— The problem —
As you work through the listing below, copy each line exactly and drop the images.

— Listed entries —
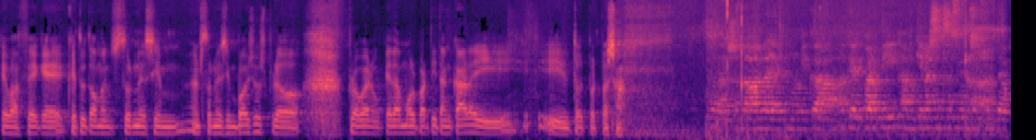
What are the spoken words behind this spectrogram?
que va fer que, que tothom ens tornéssim, ens tornéssim bojos, però, però bueno, queda molt partit encara i, i tot pot passar. Això endavant de ja mica aquest partit, amb quines sensacions enfronteu?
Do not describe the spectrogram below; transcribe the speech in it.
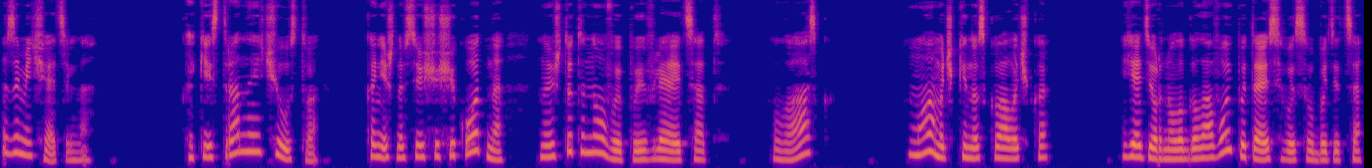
Замечательно. Какие странные чувства. Конечно, все еще щекотно, но и что-то новое появляется от... ласк? Мамочкина скалочка. Я дернула головой, пытаясь высвободиться,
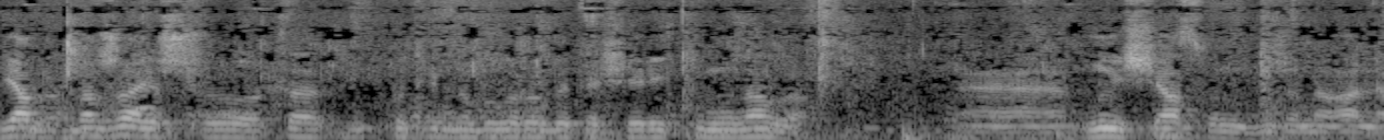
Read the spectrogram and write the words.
я вважаю, що це потрібно було робити ще рік тому назад. Е, Ну і зараз воно дуже нагально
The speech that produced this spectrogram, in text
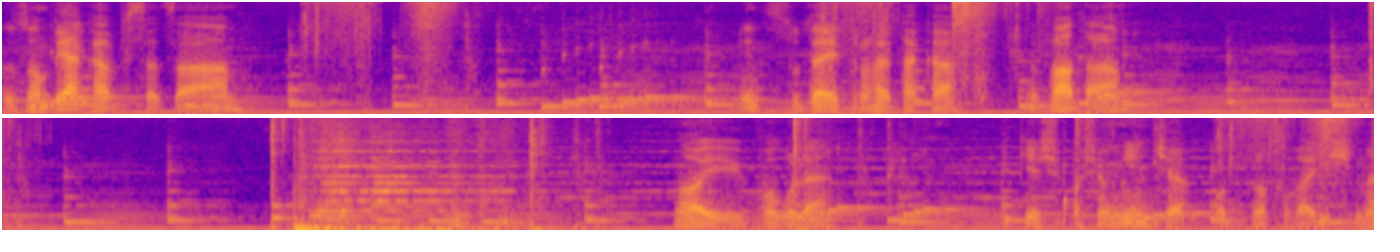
zombiaka wysadzała. Więc tutaj trochę taka wada. No i w ogóle jakieś osiągnięcia odblokowaliśmy.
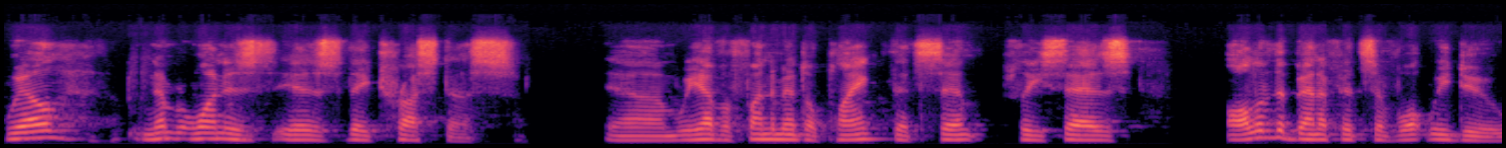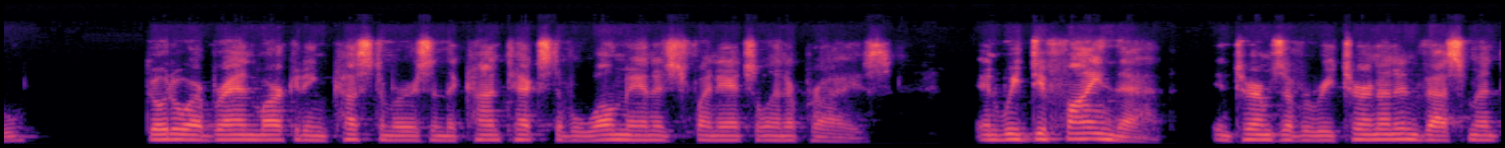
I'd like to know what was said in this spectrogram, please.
Well, number one is is they trust us. Um, we have a fundamental plank that simply says all of the benefits of what we do go to our brand marketing customers in the context of a well managed financial enterprise. And we define that in terms of a return on investment.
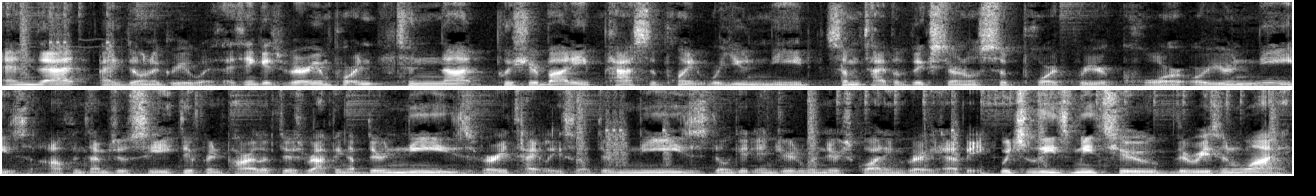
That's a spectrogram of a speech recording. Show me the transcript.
And that I don't agree with. I think it's very important to not push your body past the point where you need some type of external support for your core or your knees. Oftentimes you'll see different powerlifters wrapping up their knees very tightly so that their knees don't get injured when they're squatting very heavy. Which leads me to the reason why.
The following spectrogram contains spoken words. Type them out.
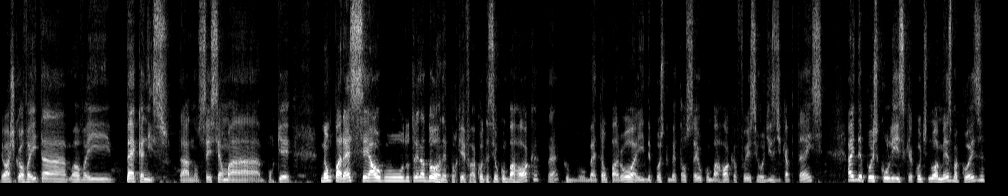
Eu acho que o Havaí tá. O Havaí peca nisso, tá? Não sei se é uma. Porque não parece ser algo do treinador, né? Porque aconteceu com o Barroca, né? Que o Betão parou, aí depois que o Betão saiu com o Barroca foi esse rodízio de capitães. Aí depois com o Lisca continua a mesma coisa,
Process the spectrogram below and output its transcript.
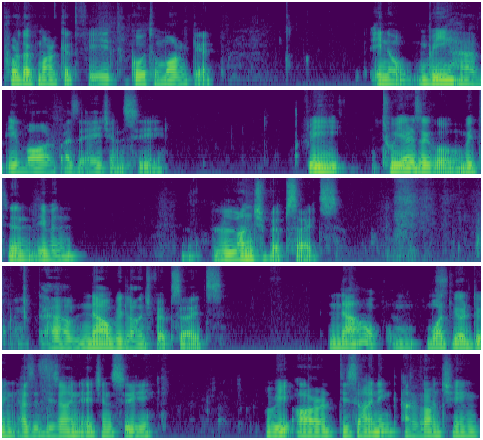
product market fit go to market you know we have evolved as an agency we two years ago. We didn't even launch websites. Um, now we launch websites. Now what we are doing as a design agency we are designing and launching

— Solution —
What are the spoken words behind this spectrogram?
que va fer que, que tothom ens tornéssim, ens tornéssim bojos, però, però bueno, queda molt partit encara i, i tot pot passar. Això endavant de ja mica aquest partit, amb quines sensacions enfronteu?
Do not describe the spectrogram below; transcribe the speech in it.
Замечательно. Какие странные чувства. Конечно, все еще щекотно, но и что-то новое появляется от... ласк? Мамочкина скалочка. Я дернула головой, пытаясь высвободиться,
Read the spectrogram and write the words.
я вважаю, що це потрібно було робити ще рік тому назад. Е, Ну і зараз воно дуже нагально
The speech that produced this spectrogram, in text
zombiaka wysadzała. Więc tutaj trochę taka wada. No i w ogóle jakieś osiągnięcia odblokowaliśmy.
I'd like to know what was said in this spectrogram, please.
Well, number one is is they trust us. Um, we have a fundamental plank that simply says all of the benefits of what we do go to our brand marketing customers in the context of a well managed financial enterprise. And we define that in terms of a return on investment.
That's a spectrogram of a speech recording. Show me the transcript.
And that I don't agree with. I think it's very important to not push your body past the point where you need some type of external support for your core or your knees. Oftentimes you'll see different powerlifters wrapping up their knees very tightly so that their knees don't get injured when they're squatting very heavy. Which leads me to the reason why.
The following spectrogram contains spoken words. Type them out.
Eu acho que o Havaí tá. O Havaí peca nisso, tá? Não sei se é uma. Porque não parece ser algo do treinador, né? Porque aconteceu com o Barroca, né? Que o Betão parou, aí depois que o Betão saiu com o Barroca foi esse rodízio de capitães. Aí depois com o Lisca continua a mesma coisa,
Process the spectrogram below and output its transcript.
product market fit go to market you know we have evolved as an agency we two years ago. We didn't even launch websites. Um, now we launch websites. Now what we are doing as a design agency we are designing and launching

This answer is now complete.